“And may Milkman Mike rest in peace forever. This legislation is something he worked hard to achieve for many years. He was unable to see it done due to a health issue and we lost him several years ago. Mike was constantly working within the motorcycle rights community. He also worked as the coordinator for the Coalition of Independent Riders (COIR). He spent a great amount of time adding non affiliated and independent riders to his communication roster.”
North Carolina To Provide Driver Instruction On Law Enforcement Stops
Similar to a measure recently adopted in Louisiana to teach new licensees how to interact with police during traffic stops, House Bill 21 “Driver Instruction/Law Enforcement Stops” has been approved unanimously by the North Carolina legislature and signed into law by Governor Roy Cooper on July 12, 2017.
HB 21 provides that “The Division, in consultation with the State Highway Patrol, the North Carolina Sheriff’s Association, and the North Carolina Association of Chiefs of Police, shall include in the driver license handbook a description of law enforcement procedures during traffic stops and the actions that a motorist should take during a traffic stop, including appropriate interactions with law enforcement officers.”
Ohio ‘Dead Red’ Law Amended For Bicycles Only

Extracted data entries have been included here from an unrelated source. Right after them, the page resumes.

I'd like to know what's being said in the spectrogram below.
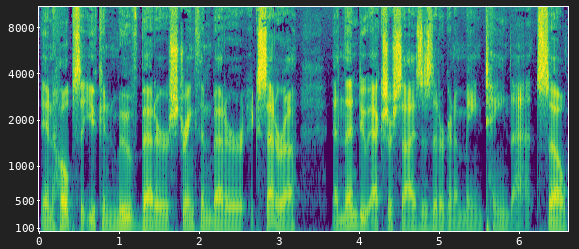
in hopes that you can move better, strengthen better, etc., and then do exercises that are going to maintain that. So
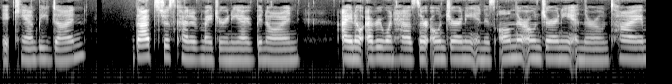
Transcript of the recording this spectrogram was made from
it can be done that's just kind of my journey I've been on. I know everyone has their own journey and is on their own journey in their own time.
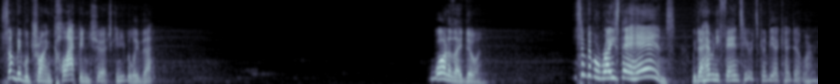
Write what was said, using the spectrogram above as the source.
Some people try and clap in church. Can you believe that? What are they doing? Some people raise their hands. We don't have any fans here. It's going to be okay. Don't worry.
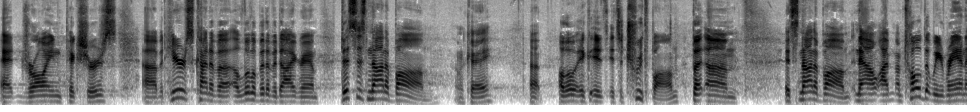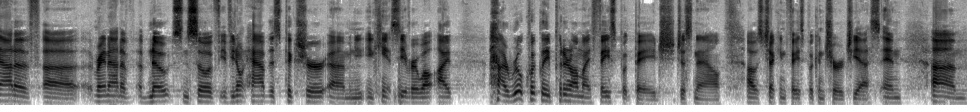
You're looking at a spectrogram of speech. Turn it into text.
at drawing pictures, uh, but here's kind of a, a, little bit of a diagram. This is not a bomb, okay? Uh, although it, it, it's a truth bomb, but. Um, it's not a bomb. Now, I'm, I'm, told that we ran out of uh, ran out of, of, notes, and so if, if, you don't have this picture um, and you, you, can't see it very well, I I real quickly put it on my Facebook page just now. I was checking Facebook in church, yes, and um,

During a lame-duck legislative session ending last December, the Ohio General Assembly passed House Bill 154, commonly referred to as a “Dead Red” law, allowing all vehicles and bicycles to treat a malfunctioning traffic signal as a stop sign and to proceed through a red light after a reasonable time has elapsed, as long as the intersection is clear and you must yield to oncoming traffic with the right of way. Signed by the governor, the new law was to take effect in March, but an amendment was introduced and fast-tracked as an emergency measure to remove all motor vehicles (cars, trucks and motorcycles) from the law, and House Bill 9 amended the red light section to apply to bicycles only. Read More